#### [YOUR ASSIGNMENT]
Among the lines below, output only those between the line holding "Based on this" and the line holding "All speech in", inclusive, exactly as written and with no pictures.

#### [INFORMATION]
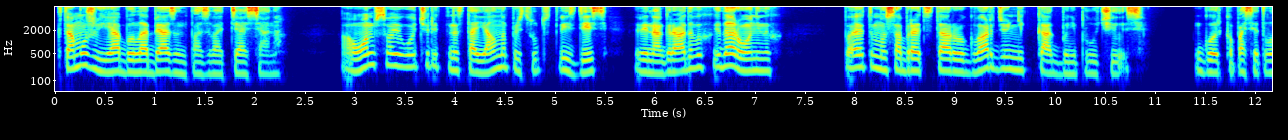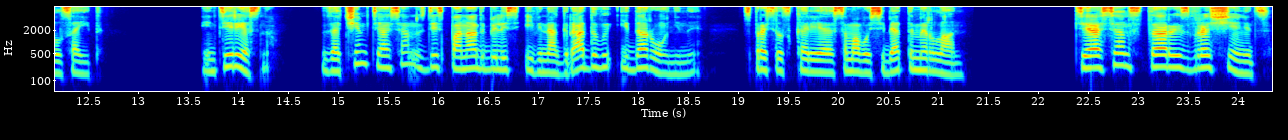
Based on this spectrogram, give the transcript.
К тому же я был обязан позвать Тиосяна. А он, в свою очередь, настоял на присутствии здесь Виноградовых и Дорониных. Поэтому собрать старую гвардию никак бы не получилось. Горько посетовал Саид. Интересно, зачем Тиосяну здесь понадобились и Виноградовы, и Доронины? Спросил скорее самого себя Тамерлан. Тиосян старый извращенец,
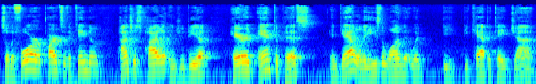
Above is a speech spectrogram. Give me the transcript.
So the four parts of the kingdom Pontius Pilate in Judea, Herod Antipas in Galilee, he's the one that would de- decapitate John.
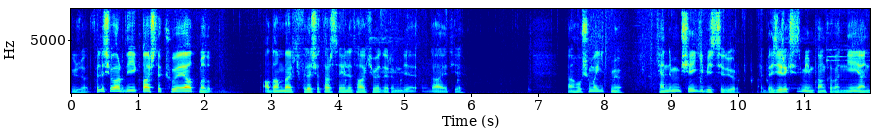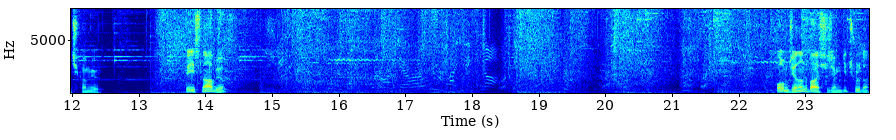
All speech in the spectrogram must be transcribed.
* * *
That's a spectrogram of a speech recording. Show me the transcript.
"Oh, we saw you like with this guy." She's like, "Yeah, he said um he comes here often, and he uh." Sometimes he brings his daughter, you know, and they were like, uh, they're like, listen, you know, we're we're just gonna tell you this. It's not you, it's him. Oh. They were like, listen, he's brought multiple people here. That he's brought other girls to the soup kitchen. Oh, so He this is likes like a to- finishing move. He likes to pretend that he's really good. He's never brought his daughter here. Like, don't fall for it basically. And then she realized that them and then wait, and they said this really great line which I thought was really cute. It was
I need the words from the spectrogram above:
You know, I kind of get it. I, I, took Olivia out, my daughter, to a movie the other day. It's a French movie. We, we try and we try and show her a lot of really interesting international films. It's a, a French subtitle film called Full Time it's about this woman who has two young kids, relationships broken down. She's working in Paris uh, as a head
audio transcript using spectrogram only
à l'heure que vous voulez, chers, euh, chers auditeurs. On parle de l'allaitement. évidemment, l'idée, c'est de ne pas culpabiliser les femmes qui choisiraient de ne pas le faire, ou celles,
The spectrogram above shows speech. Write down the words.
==
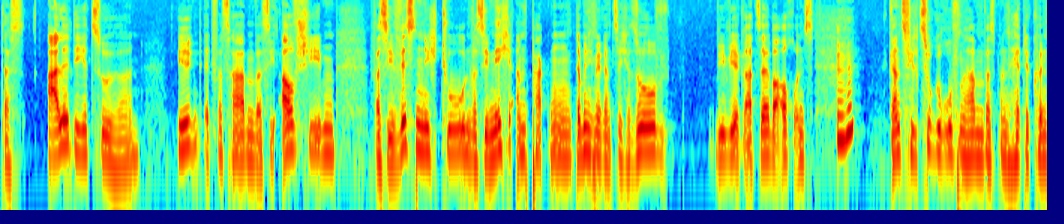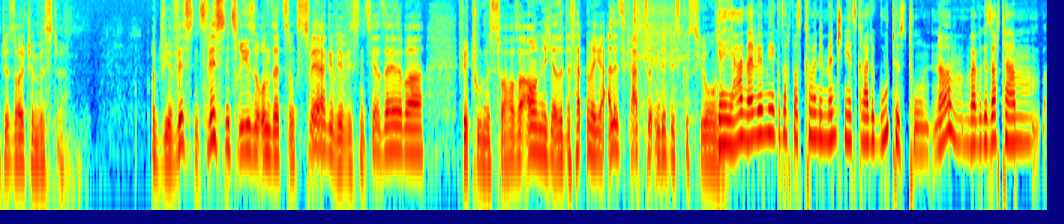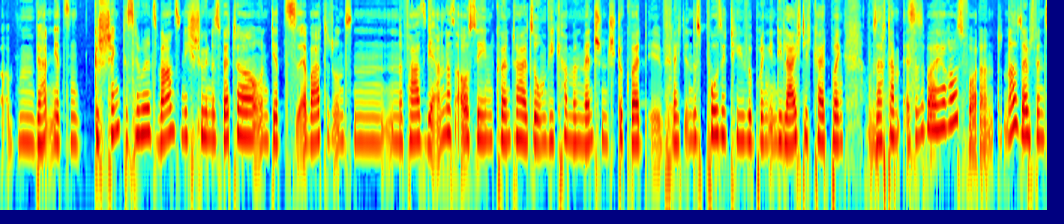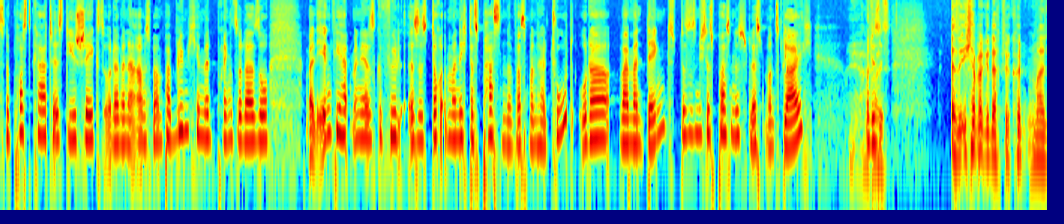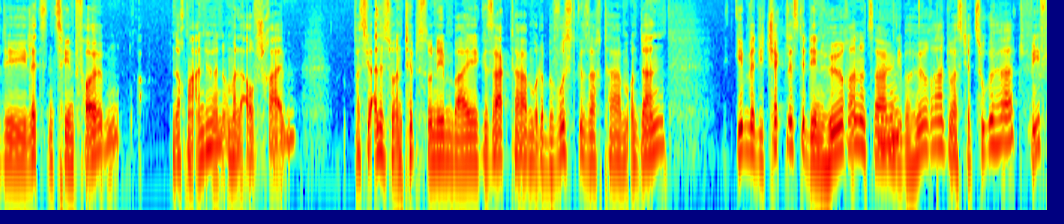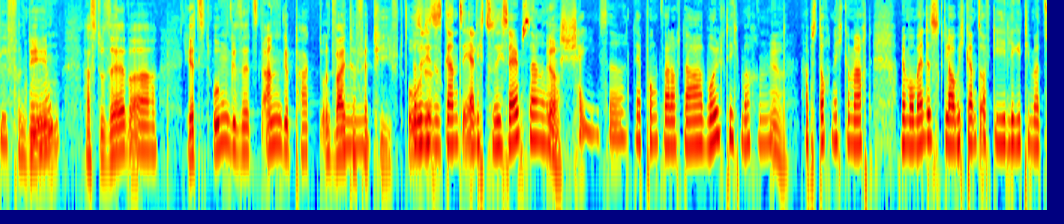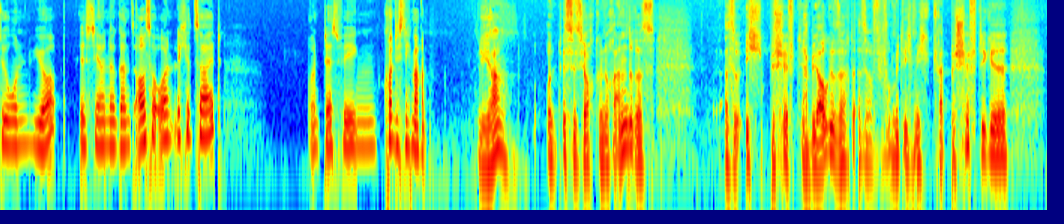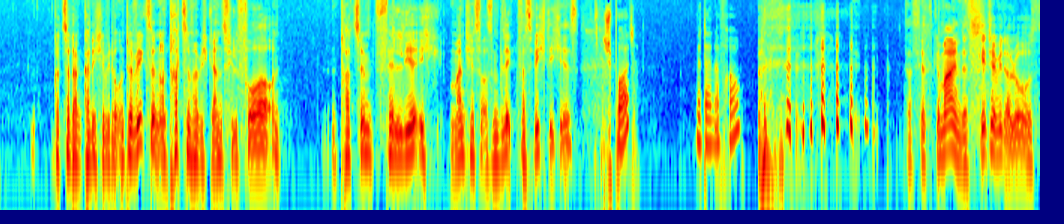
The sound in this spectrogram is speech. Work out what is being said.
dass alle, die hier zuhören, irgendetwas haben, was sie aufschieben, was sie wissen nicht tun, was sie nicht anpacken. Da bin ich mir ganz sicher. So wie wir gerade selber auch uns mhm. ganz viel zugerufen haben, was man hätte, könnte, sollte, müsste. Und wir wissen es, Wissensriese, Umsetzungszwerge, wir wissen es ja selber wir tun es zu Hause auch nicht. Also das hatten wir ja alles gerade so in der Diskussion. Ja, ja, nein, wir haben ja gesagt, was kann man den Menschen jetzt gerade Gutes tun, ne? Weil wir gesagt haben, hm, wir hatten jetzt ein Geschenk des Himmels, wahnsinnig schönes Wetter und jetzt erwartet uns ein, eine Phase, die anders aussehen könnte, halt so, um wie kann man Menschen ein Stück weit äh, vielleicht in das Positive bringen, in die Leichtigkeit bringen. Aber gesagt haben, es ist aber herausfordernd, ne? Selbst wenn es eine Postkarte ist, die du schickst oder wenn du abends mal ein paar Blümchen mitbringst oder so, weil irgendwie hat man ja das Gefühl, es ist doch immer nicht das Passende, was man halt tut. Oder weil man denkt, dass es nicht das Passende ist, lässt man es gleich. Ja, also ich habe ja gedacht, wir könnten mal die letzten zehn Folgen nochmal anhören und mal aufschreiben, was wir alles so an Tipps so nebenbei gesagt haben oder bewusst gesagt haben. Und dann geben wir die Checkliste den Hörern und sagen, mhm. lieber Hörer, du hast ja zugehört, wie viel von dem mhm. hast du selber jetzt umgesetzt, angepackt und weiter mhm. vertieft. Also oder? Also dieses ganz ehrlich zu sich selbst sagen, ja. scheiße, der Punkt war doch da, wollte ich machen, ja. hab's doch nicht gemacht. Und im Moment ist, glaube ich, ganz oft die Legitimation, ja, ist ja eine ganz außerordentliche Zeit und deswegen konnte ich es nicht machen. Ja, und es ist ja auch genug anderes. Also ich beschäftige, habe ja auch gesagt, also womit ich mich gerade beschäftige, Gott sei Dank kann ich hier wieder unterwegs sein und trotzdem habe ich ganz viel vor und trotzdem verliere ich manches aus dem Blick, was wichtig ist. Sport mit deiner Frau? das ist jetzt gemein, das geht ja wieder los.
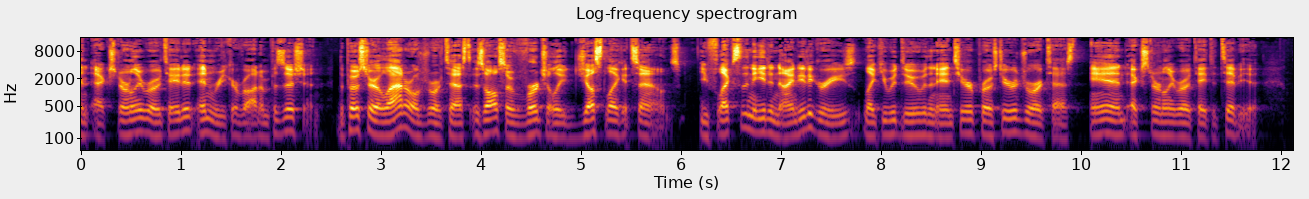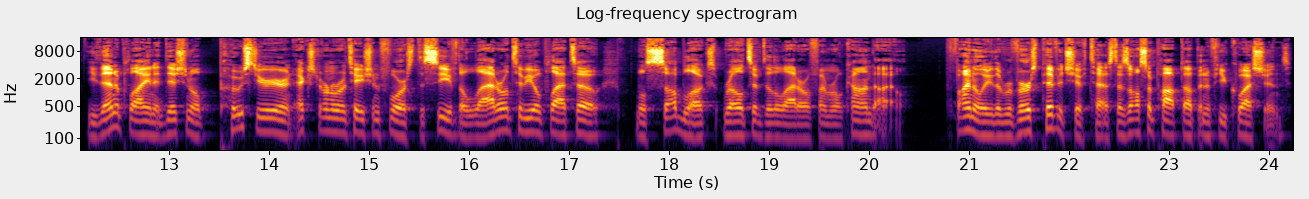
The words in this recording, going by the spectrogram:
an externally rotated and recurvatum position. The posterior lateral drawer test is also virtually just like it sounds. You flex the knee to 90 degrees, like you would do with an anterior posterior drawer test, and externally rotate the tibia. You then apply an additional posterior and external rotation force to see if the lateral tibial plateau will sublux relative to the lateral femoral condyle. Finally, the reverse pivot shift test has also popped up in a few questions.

#### [ANSWER TO THE PROBLEM]
Based on this spectrogram, give the transcript.
К тому же я был обязан позвать Тиосяна. А он, в свою очередь, настоял на присутствии здесь Виноградовых и Дорониных. Поэтому собрать старую гвардию никак бы не получилось. Горько посетовал Саид. Интересно, зачем Тиосяну здесь понадобились и Виноградовы, и Доронины? Спросил скорее самого себя Тамерлан. Тиосян старый извращенец,
Above is a speech spectrogram. Give me the transcript.
So the four parts of the kingdom Pontius Pilate in Judea, Herod Antipas in Galilee, he's the one that would de- decapitate John.
All speech in the spectrogram must be transcribed.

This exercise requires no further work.